- TCV led the round. Battery Ventures, Foundation Capital, and Swift Ventures also invested.
- Insider got an exclusive look at the pitch deck Arize used to secure its latest funding round.
When Arize AI founders Jason Lopatecki and Aparna Dhinakaran launched the company in 2019, they set out to create a product that would help machine-learning engineers pinpoint inaccuracies in their models and improve performance. Being engineers themselves, they had seen that observability is often an afterthought.
“You spend two years building a model and getting it into production, and then you’re like, ‘Oh wow, I need to figure out what issues might occur and build a system around that,” Lopatecki told Insider.
The gap they pinpointed is at the heart of the fast-growing machine-learning operations, or MLOps, market, which Deloitte predicted could reach $4 billion in 2025. As more companies take up AI technology and hire teams to build and deploy models, they’ve increasingly relied on MLOps tools to spot and troubleshoot data and drift issues that can cause models to perform inaccurately.
Lopatecki and Dhinakaran first met at TubeMogul, a video-ad company Lopatecki founded and sold to Adobe for $540 million in 2016. Dhinakaran later worked for Uber, where she helped develop the ride-hailing giant’s machine-learning platform before the duo launched Berkeley-based Arize.

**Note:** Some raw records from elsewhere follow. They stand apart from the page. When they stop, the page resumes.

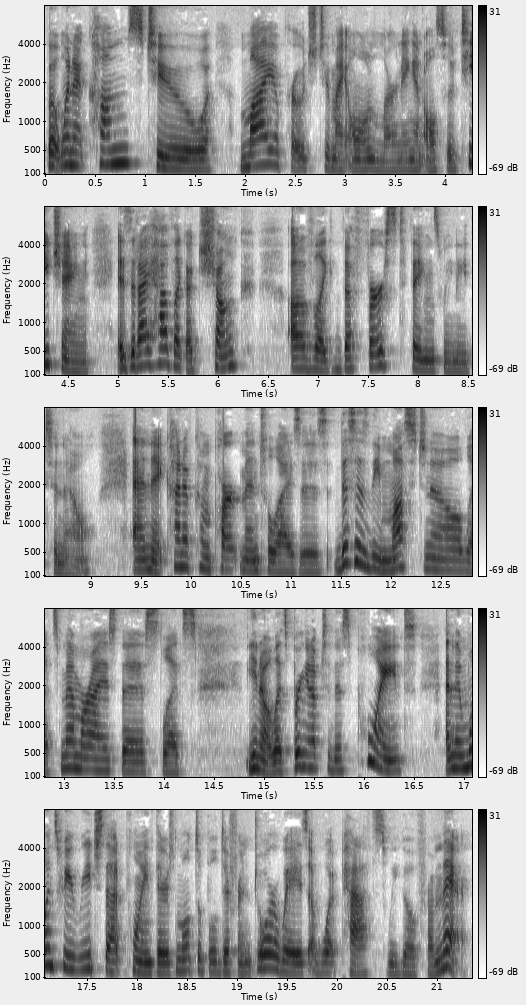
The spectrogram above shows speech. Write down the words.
but when it comes to my approach to my own learning and also teaching, is that I have like a chunk of like the first things we need to know. And it kind of compartmentalizes this is the must know, let's memorize this, let's you know, let's bring it up to this point. And then once we reach that point, there's multiple different doorways of what paths we go from there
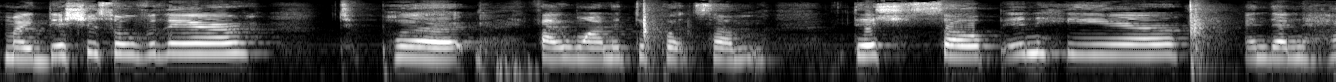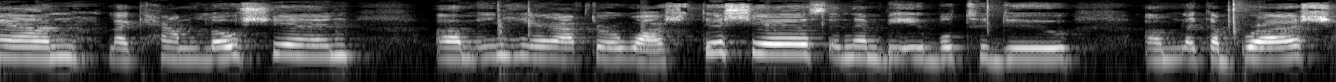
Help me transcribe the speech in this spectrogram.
my dishes over there to put, if I wanted to put some dish soap in here and then hand, like hand lotion um, in here after I wash dishes and then be able to do um, like a brush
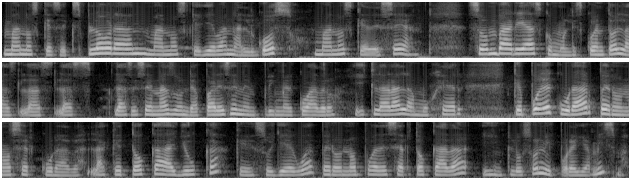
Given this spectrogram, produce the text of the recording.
manos que se exploran, manos que llevan al gozo, manos que desean. Son varias, como les cuento, las, las, las, las escenas donde aparecen en primer cuadro y Clara la mujer que puede curar pero no ser curada, la que toca a Yuka, que es su yegua, pero no puede ser tocada incluso ni por ella misma.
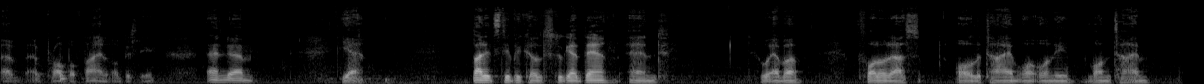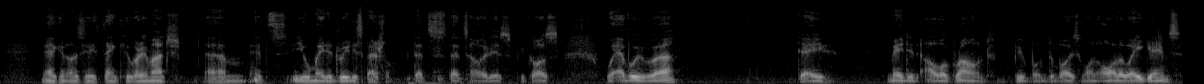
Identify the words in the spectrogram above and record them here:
a, a, a proper final, obviously. And um, yeah, but it's difficult to get there, and whoever followed us all the time or only one time, I can only say thank you very much. Um, it's you made it really special. That's that's how it is because wherever we were, they made it our ground. People, the boys won all away games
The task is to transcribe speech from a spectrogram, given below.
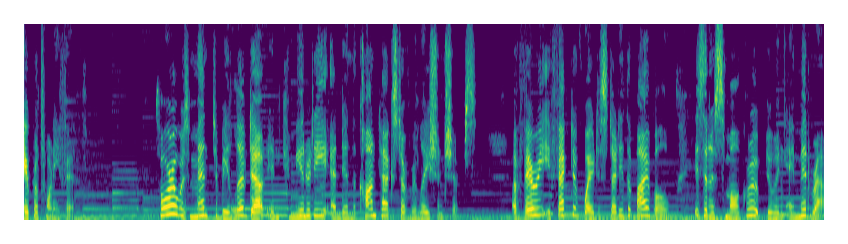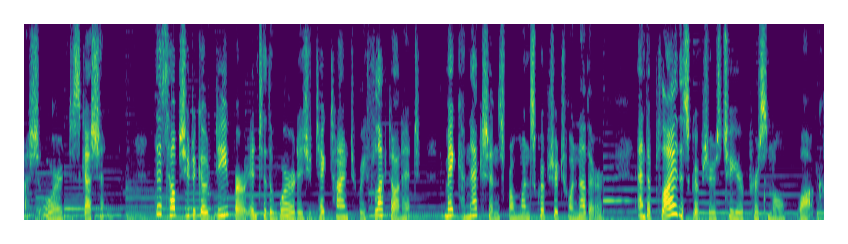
April 25th. Torah was meant to be lived out in community and in the context of relationships. A very effective way to study the Bible is in a small group doing a midrash or discussion. This helps you to go deeper into the Word as you take time to reflect on it, make connections from one scripture to another, and apply the scriptures to your personal walk.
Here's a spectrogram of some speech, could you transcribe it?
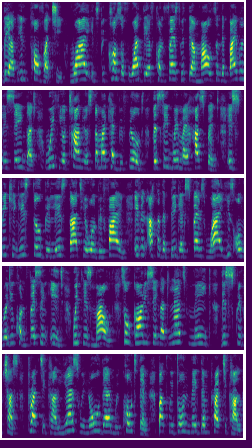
They are in poverty. Why? It's because of what they have confessed with their mouths. And the Bible is saying that with your tongue, your stomach can be filled. The same way my husband is speaking, he still believes that he will be fine even after the big expense. Why? He's already confessing it with his mouth. So God is saying that let's make these scriptures practical. Yes, we know them, we quote them, but we don't make them practical.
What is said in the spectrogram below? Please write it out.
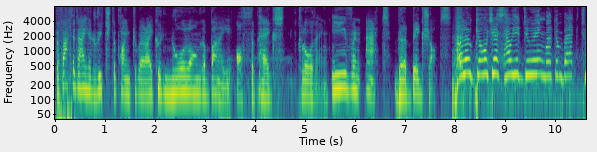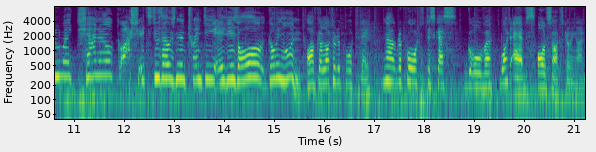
The fact that I had reached the point where I could no longer buy off the pegs clothing, even at the big shops. Hello gorgeous, how are you doing? Welcome back to my channel. Gosh, it's 2020, it is all going on. Oh, I've got a lot to report today. Now, report, discuss, go over what evs, all sorts going on.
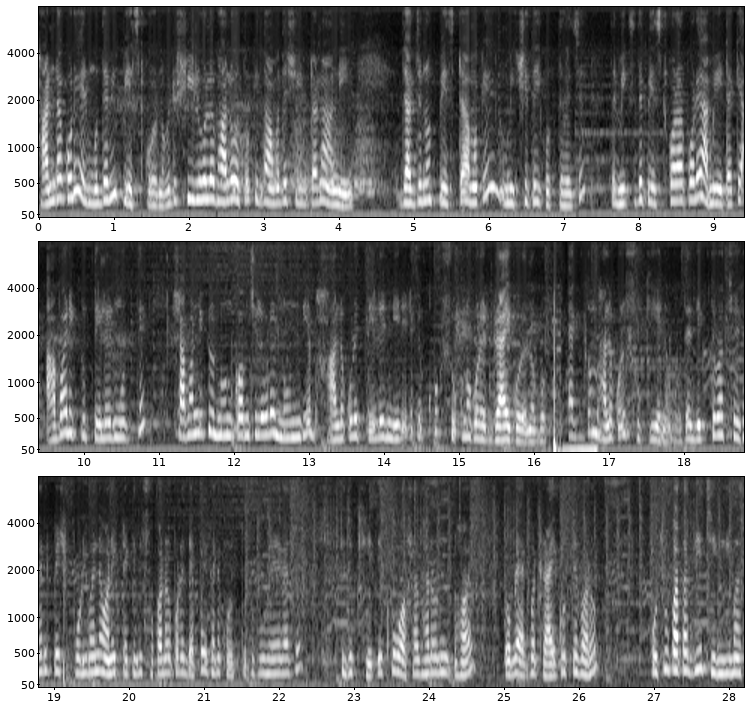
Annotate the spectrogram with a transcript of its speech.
ঠান্ডা করে এর মধ্যে আমি পেস্ট করে নেব। একটু শিল হলে ভালো হতো, কিন্তু আমাদের শিলটা না নেই। যার জন্য পেস্টটা আমাকে মিক্সিতেই করতে হয়েছে। তো মিক্সিতে পেস্ট করার পরে আমি এটাকে আবার একটু তেলের মধ্যে সামান্য একটু নুন কম ছিল বলে নুন দিয়ে ভালো করে তেলে নেড়ে এটাকে খুব শুকনো করে ড্রাই করে নেব। একদম ভালো করে শুকিয়ে নেব। তাই দেখতে পাচ্ছ এখানে বেশ পরিমাণে অনেকটা, কিন্তু শুকানোর পরে দেখো এখানে কতটুকু হয়ে গেছে। কিন্তু খেতে খুব অসাধারণ হয়, তোমরা একবার ট্রাই করতে পারো। কচু পাতা দিয়ে চিংড়ি মাছ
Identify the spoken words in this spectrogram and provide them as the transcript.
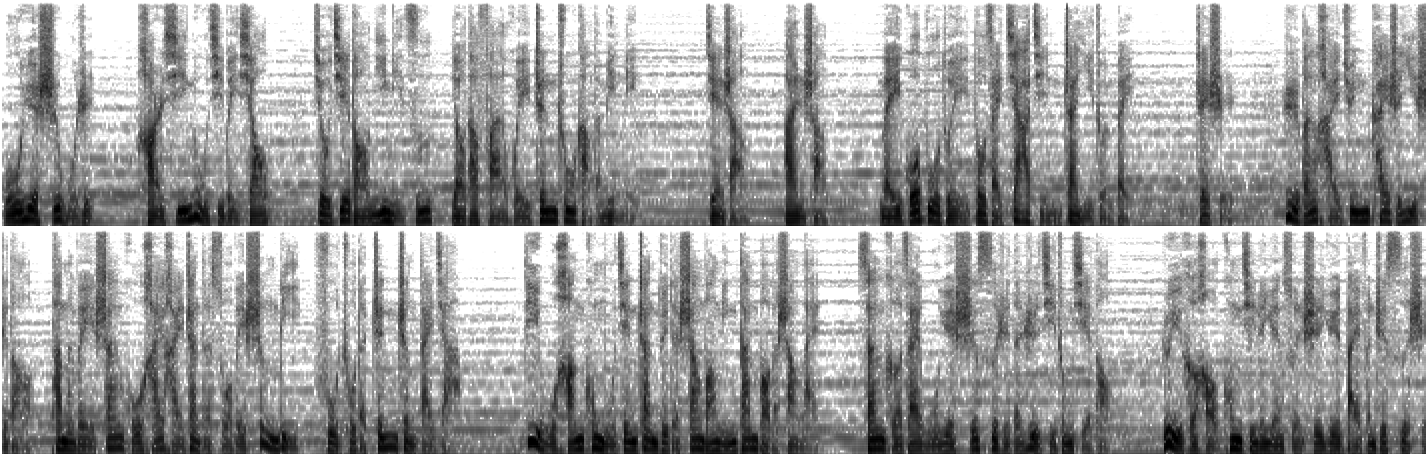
五月十五日，哈尔西怒气未消，就接到尼米兹要他返回珍珠港的命令。舰上、岸上，美国部队都在加紧战役准备。这时，日本海军开始意识到他们为珊瑚海海战的所谓胜利付出的真正代价。第五航空母舰战队的伤亡名单报了上来。三河在五月十四日的日记中写道：“瑞鹤号空勤人员损失约百分之四十，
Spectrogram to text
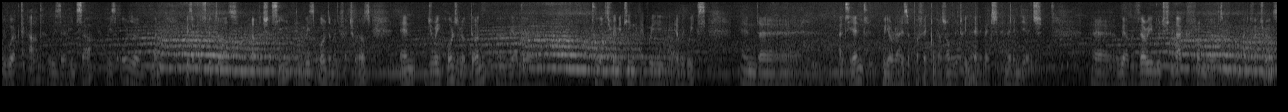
we worked hard with uh, IMSA, with all the with the constructors of the chassis, and with all the manufacturers. And during all the lockdown, uh, we had uh, two or three meetings every every weeks, and uh, at the end, we realized a perfect conversion between LMH and LMDH. Uh, we have very good feedback from the manufacturers,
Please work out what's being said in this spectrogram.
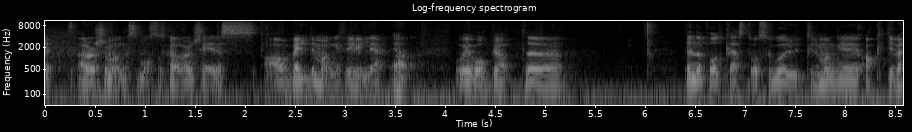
et arrangement som også skal arrangeres av veldig mange frivillige. Ja. Og vi håper jo at denne podkasten også går ut til mange aktive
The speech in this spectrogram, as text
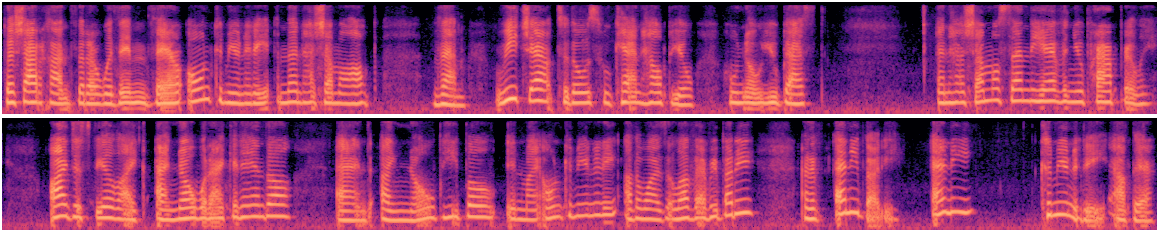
the shadchans that are within their own community, and then Hashem will help them. Reach out to those who can help you, who know you best, and Hashem will send the avenue properly. I just feel like I know what I can handle and I know people in my own community. Otherwise, I love everybody. And if anybody, any community out there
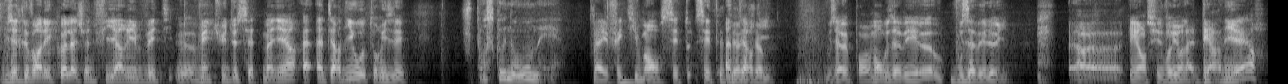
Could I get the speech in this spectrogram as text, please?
Vous êtes devant l'école, la jeune fille arrive euh, vêtue de cette manière. Interdit ou autorisé? Je pense que non, mais. Bah, effectivement, c'est interdit. Vous avez, pour le moment, vous avez, euh, vous avez l'œil. Euh, et ensuite, voyons la dernière,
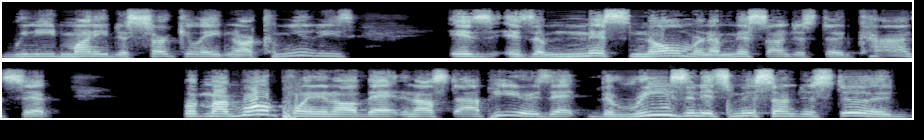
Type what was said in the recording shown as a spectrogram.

Since going to market in 2020, Arize has nabbed clients like Spotify, Procter & Gamble, Uber, and Instacart. The company has raised $61 million to date, including $38 million in a recent Series B round TCV led.
Lopatecki said the company will use the new round of funding for research and development, as well as for building out the company’s sales and marketing teams.
Arize is not the only MLOps startup focused on monitoring model performance. Its competitors include companies like Arthur, which announced a $42 million Series B round of funding in September, and Fiddler, which raised a $32 million Series B round in 2021.
Morgan Gerlak, a partner at TCV, said Arize attracted his firm because of its narrow focus and fleet of engineers, many of whom come from high-profile companies that have already been using AI for years, like Spotify and Lyft.
“This is really hard technology to build, and these folks are really at the top of their game from an engineering standpoint and in the best position to solve a really hard technical problem,” Gerlak said.